  • Zoë Miljanović

    Bambino, Shitsuren Chocolatier! Why is it always MatsuJun??
    I recommend Kuitan, a drama where the detective is a total foodie and cases seem to always involve food. It’s really fun to watch and it even got a second season!

  • ossangirl

    I loved Iron Chef back in the day, but my favourite was and still is Dotchi no Ryōri Shō! The premise is simple: a group of panelists have to decide between 2 dishes. The twist is… only those who selected a dish with the majority vote gets to eat it. Select wrong and the contestants will have to watch with a mixture of envy and hatred as the winning panellists happily gobbles up the winning dishes.

    What makes it super crazy is that these dishes are often everyday fare like korokke, except for the addition of special ingredients like salt from some remote Japanese island, a tiny amount of rare beans that can be harvested once every few years, or lingonberries flown direct from Sweden. The harder the circumstances in getting the special ingredient, the better the story and the anticipation of the final plating of the dishes.

    And the cooking of the dish is done in the studio by chefs, and the camera lovingly linger on shots of juices dripping down a piece of wagyu being grilled and cast a mocking eye on the panellists who can do nothing but drool. As it was mandatory family viewing on Saturday nights, we’d always complain about how cruel the show was but we never stopped watching ^^

  • ossangirl

    I also noticed that 3 of the dramas you highlighted have one thing in common: a reluctance towards change (or as some would call it “tradition”). Reading the idea that an inn could go out of business because an ingredient is no longer available thus affecting their foods’ taste… from an American’s point of view, it’s just seems negative!

    We’re all about the new and improved things, and looking at changes optimistically. Imagine if this was a plot point to a drama involving a historic B&B. So the flavour may change, but the B&B may get more customers because more people enjoy the new taste. That’s probably how that story arc would end, with the B&B becoming well-known for an updated, modern take on classics.

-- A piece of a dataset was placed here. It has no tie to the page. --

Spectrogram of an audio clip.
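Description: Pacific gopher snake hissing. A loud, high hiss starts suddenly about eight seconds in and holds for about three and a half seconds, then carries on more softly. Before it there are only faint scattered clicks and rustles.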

    But for the Japanese, tradition is heavy burden (and great conflict in drama). I can imagine how difficult it is for someone in a traditional food business to say ‘Let’s try it another way’ when the response will be ‘It’s how we’ve been doing it for hundreds of years, you think you can do better?’

  • linda lombardi

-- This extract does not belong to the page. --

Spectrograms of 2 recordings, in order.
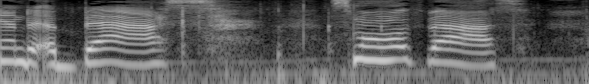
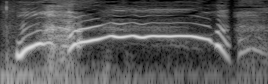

    This also sounds very useful!

  • http://www.federaleagent86.blogspot.com/ Federale

    Wasn’t there another show with a main character named Ando Natsu? Something from the early 2000s?

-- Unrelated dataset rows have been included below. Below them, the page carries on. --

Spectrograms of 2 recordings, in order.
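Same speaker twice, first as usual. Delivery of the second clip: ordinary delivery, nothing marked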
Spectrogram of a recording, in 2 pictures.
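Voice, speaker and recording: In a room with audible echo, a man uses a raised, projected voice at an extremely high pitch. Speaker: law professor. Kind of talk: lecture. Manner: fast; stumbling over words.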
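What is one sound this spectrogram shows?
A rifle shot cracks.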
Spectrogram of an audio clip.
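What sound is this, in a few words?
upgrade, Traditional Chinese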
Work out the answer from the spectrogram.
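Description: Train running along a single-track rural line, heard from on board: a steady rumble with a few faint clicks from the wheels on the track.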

  • linda lombardi

    That is a really good and interesting point.

  • linda lombardi

    Oh yeah, that show is awesome. There’s a restaurant I go to that always has it playing on its TV. I think it has like years of recordings of it. In one I saw recently, the special ingredient was a small-batch okonomiyaki sauce, and they went to the company to see how it was made. One time they went to visit special chickens for their eggs. It’s totally great.

  • Sarah

    I just watched this on Hulu a couple of months ago! I loved how it ended each episode by revisiting the focus food with a little tip on its preparation. Good introduction to Japanese comfort food too. I’ve picked up the first manga recently and look forward to reading it.

  • linda lombardi

    Oh, this one is too much – even the episode titles are the titles of the dishes she cooks.

  • linda lombardi

    I just watched the first episode and that ending bit is wonderful. It’s like the perfect combination of food drama and cooking show.

  • Janis Tsai

    Love! Very well-written article explaining Japan’s relationship between food and drama. I learned so much and I am really excited about Wagashi now!

  • yoru.morino

    Does the drama and anime “Bartender” counts for this? Hahaha I actually
    related it to many of the things said about these food dramas.
    I liked “Bartender” that much, I even bought the tools and a book to prepare drinks haha